The International Convention for the Control and Management of Ships’ Ballast Water and Sediments (the Convention) was adopted in 2004 and came into force on 8 September 2017. It sets out regulations which address the spread of invasive non-native species by ships’ ballast water and sediments.
The United Kingdom implemented the requirements of this convention through the Merchant Shipping (Control and Management of Ships’ Ballast Water and Sediments) Regulations 2022.
View more information on these regulations from the Maritime and Coastguard Agency.
The following links provide useful additional information:
- The UK regulations on Ballast Water Management
- Merchant Shipping Notice (MSN) 1908 – which sets out the detailed technical requirements of the obligations contained in the Regulations.
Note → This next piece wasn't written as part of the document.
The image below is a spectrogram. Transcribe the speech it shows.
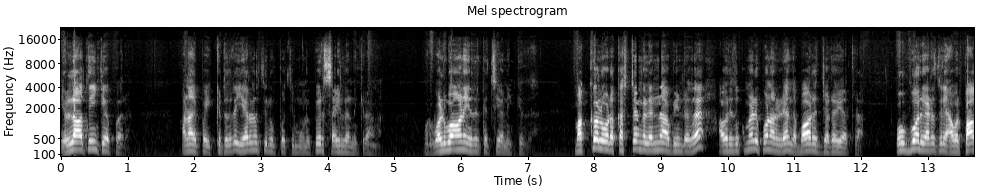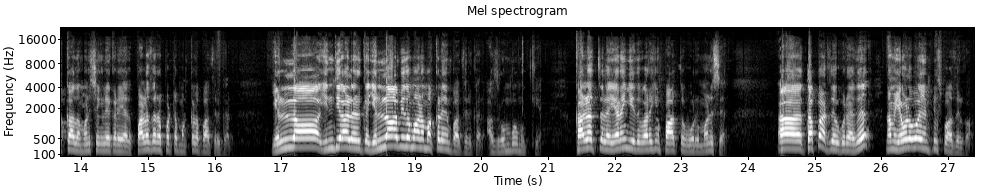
எல்லாத்தையும் கேட்பார். ஆனால் இப்போ கிட்டத்தட்ட இரநூத்தி முப்பத்தி மூணு பேர் சைடில் நிற்கிறாங்க ஒரு வலுவான எதிர்க்கட்சியாக நிற்கிது மக்களோட கஷ்டங்கள் என்ன அப்படின்றத அவர் இதுக்கு முன்னாடி போனார் இல்லையா? அந்த பாரத் ஜடோ யாத்ரா. ஒவ்வொரு இடத்துலையும் அவர் பார்க்காத மனுஷங்களே கிடையாது. பலதரப்பட்ட மக்களை பார்த்துருக்காரு. எல்லா இந்தியாவில் இருக்க எல்லா விதமான மக்களையும் பார்த்துருக்காரு. அது ரொம்ப முக்கியம். களத்தில் இறங்கி இது வரைக்கும் பார்த்த ஒரு மனுஷன். தப்பாக எடுத்துக்கக்கூடாது. நம்ம எவ்வளவோ எம்பிஸ் பார்த்துருக்கோம்.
- Marine Guidance Note (MGN) 675 – which provides guidance relating to certain aspects of the regulations.
Note that the Convention applies to all vessels, regardless of size/tonnage, except:
- Ships not constructed/designed to carry ballast water;
- Ships that only operate in the waters of a single Party to the Convention (Domestically operating vessels);
- Ships operating in the waters of a single Party and on the High Seas;
- Warships, naval auxiliary or ships owned or operated by a State and used only on Government non-commercial service; and
- Permanent ballast water in sealed tanks on ships that is not subject to discharge.
The Convention defines ship as a vessel of any type whatsoever operating in the aquatic environment and includes submersibles, floating craft, floating platforms, Floating Storage Units (FSU’s) and Floating Production, Storage and Offloading vessels (FPSO’s). Floating craft encompasses a wide variety of vessels that operate in the marine environment and use ballast water for stability, heeling or operating purposes and includes, but is not limited to, fishing vessels, large yachts, dumb barges etc.